“How can we understand the differences in knowledge representation in the two hemispheres that account for their different roles at various stages of learning?...[As an analogy,] in descriptive statistics, the same set of data can be represented in two different ways: as group data and as a cloud of individual data points. The first representation [read: right hemisphere] is a grand average that captures the essence of the totality of all previous experiences, but in which the details, the specifics, are lost. The second representation [read: left hemisphere] is a library of specific experiences, but without the ability to extract the essential generalities.... [And] when new information arrives, the two respective representations will be updated in two very different ways. The group data will have to be recalculated every time such new information is received.... By contrast, the scatter plot diagram will be updated by merely adding individual new data points.”
(Goldberg, pp.214-15)

Elkhonon Goldberg’s The Wisdom Paradox represents, I feel, the very best of the new neuroscience - developmental rather than computational in orientation, open to the full variety of evidence relevant to the area, and willing to revisit fundamental assumptions should the evidence suggest this. Rigorous without falling for theoretical oversimplification, yet very much aware of the need to incorporate humanistic understandings, such a science is clearly crucial to any serious attempt to reconcile our divisively-ordered is the wisdom which Goldberg helps us to understand.
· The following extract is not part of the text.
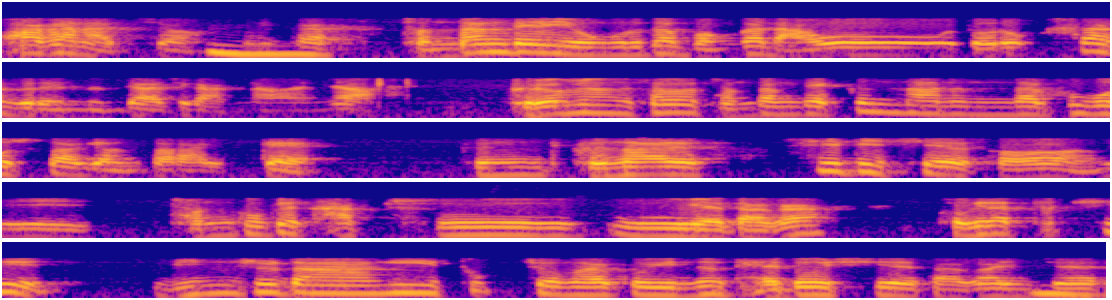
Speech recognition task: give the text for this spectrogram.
화가 났죠. 음. 그러니까 전당대회용으로다 뭔가 나오도록 하라 그랬는데 아직 안 나왔냐. 그러면서 전당대 끝나는 날 후보 수락 연설할 때 그, 그날 CDC에서 이 전국의 각 주에다가 거기다 특히 민주당이 독점하고 있는 대도시에다가 이제 음.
For this is a deeply important book:

“Far from assigning a fixed repertoire of of roles to each hemisphere, the novelty-routinization hypothesis predicted an ongoing change in the nature of interactions between the two sides of the brain. What is novel today will become familiar tomorrow, in a week, or in a year.... [Moreover,] what is novel for one person is familiar to another person. Therefore, the novelty-routinization hypothesis implied a higher degree of individual differences in the ways our brains function than ever before imagined.... [Furthermore, and again] contrary to previously well-established beliefs, the right hemisphere is the dominant hemisphere at early stages of life. But, as we move through the life span it gradually loses ground to the left hemisphere, as the latter accumulates an ever-increasing ‘library’ of efficient pattern-recognition devices.”
(Goldberg, pp.198-214)

John Henry Calvinist